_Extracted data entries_
○ ○ ○

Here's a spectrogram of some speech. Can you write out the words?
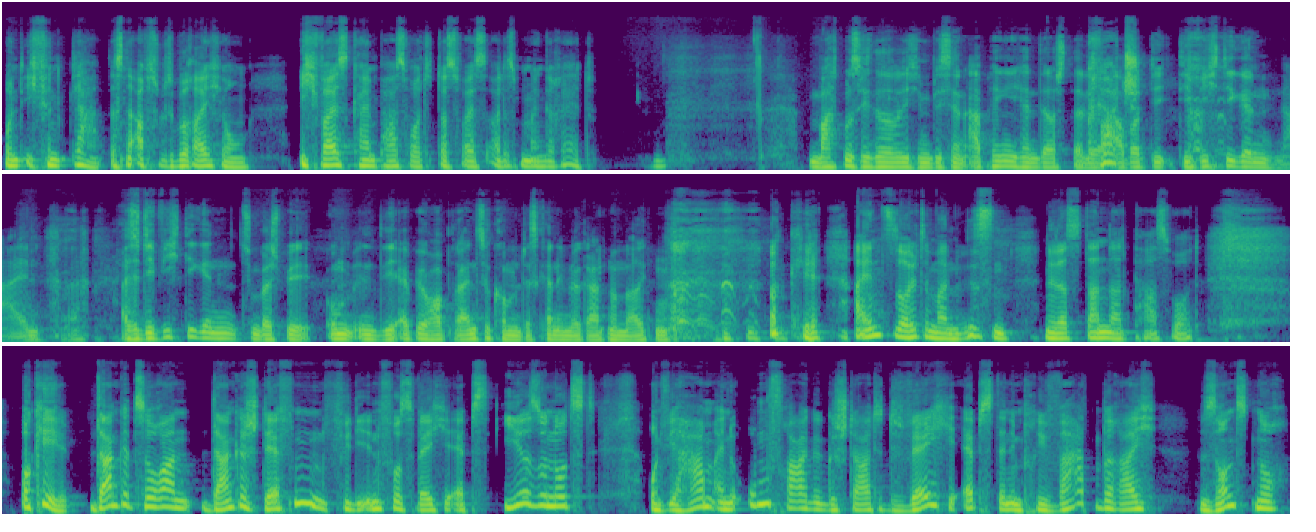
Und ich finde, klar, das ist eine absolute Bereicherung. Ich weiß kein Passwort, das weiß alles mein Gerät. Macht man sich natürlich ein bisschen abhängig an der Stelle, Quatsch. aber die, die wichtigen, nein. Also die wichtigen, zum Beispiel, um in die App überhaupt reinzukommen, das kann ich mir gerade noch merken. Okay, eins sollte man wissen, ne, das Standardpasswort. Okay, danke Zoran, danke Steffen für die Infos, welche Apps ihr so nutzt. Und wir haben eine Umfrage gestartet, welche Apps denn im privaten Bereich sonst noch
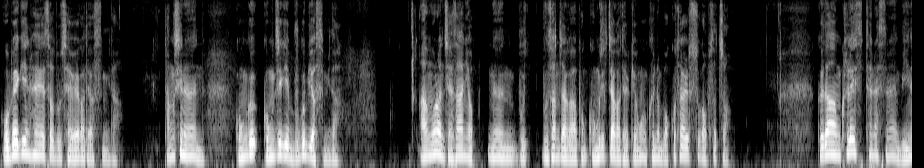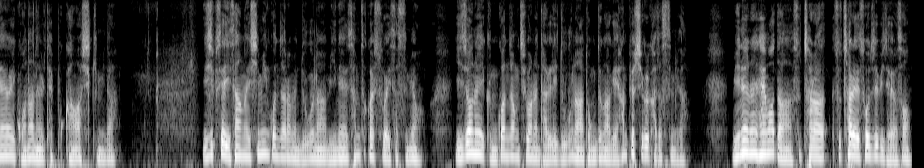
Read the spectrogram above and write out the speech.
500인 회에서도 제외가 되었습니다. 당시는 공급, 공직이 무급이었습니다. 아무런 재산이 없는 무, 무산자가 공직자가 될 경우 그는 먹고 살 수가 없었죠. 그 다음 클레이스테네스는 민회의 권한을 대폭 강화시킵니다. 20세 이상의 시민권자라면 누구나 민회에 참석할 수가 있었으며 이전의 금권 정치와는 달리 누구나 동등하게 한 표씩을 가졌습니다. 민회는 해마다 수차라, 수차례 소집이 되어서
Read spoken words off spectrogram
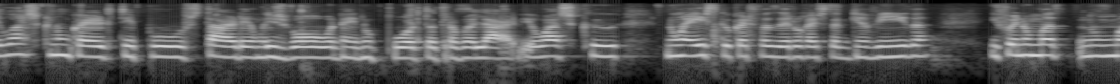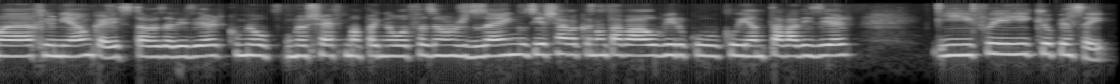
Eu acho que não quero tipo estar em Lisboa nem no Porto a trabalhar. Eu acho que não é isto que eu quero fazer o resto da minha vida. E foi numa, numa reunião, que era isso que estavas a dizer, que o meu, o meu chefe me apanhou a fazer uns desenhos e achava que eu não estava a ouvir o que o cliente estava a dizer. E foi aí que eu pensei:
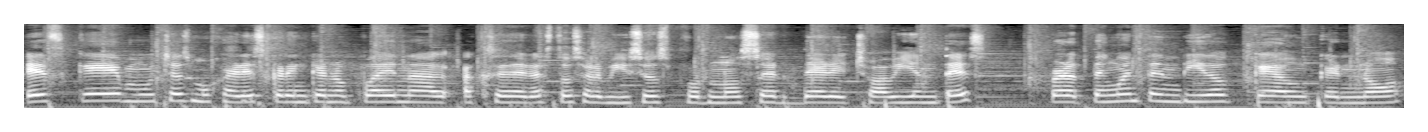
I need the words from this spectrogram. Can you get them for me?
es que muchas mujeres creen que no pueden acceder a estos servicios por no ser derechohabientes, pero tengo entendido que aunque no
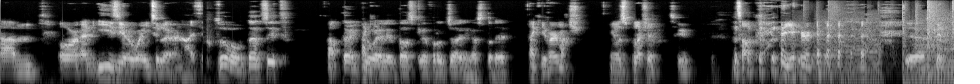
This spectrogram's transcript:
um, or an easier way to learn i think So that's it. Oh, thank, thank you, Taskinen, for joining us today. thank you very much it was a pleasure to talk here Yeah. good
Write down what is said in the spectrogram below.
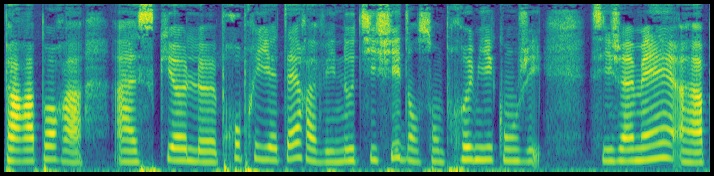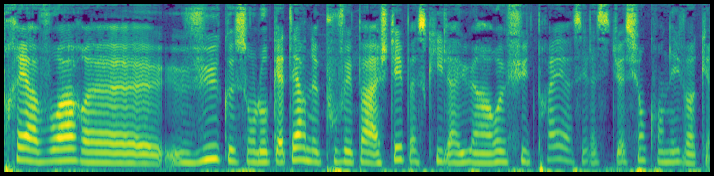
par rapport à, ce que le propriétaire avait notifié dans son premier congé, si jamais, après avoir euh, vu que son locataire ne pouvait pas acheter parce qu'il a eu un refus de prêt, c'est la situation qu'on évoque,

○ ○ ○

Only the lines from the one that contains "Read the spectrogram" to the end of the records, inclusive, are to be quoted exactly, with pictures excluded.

Read the spectrogram above and write out the speech.
500인 회에서도 제외가 되었습니다. 당시는 공급, 공직이 무급이었습니다. 아무런 재산이 없는 무, 무산자가 공직자가 될 경우 그는 먹고 살 수가 없었죠. 그 다음 클레이스테네스는 민회의 권한을 대폭 강화시킵니다. 20세 이상의 시민권자라면 누구나 민회에 참석할 수가 있었으며 이전의 금권 정치와는 달리 누구나 동등하게 한 표씩을 가졌습니다. 민회는 해마다 수차라, 수차례 소집이 되어서
Read spoken words off spectrogram
Eu acho que não quero tipo estar em Lisboa nem no Porto a trabalhar. Eu acho que não é isto que eu quero fazer o resto da minha vida. E foi numa, numa reunião, que era isso que estavas a dizer, que o meu, o meu chefe me apanhou a fazer uns desenhos e achava que eu não estava a ouvir o que o cliente estava a dizer. E foi aí que eu pensei:
I need the words from this spectrogram. Can you get them for me?
es que muchas mujeres creen que no pueden acceder a estos servicios por no ser derechohabientes, pero tengo entendido que aunque no
This spectrogram's transcript:
um, or an easier way to learn i think So that's it. Oh, thank, thank you, Taskinen, for joining us today. thank you very much it was a pleasure to talk here Yeah. good
Write down what is said in the spectrogram below.
par rapport à, ce que le propriétaire avait notifié dans son premier congé, si jamais, après avoir euh, vu que son locataire ne pouvait pas acheter parce qu'il a eu un refus de prêt, c'est la situation qu'on évoque,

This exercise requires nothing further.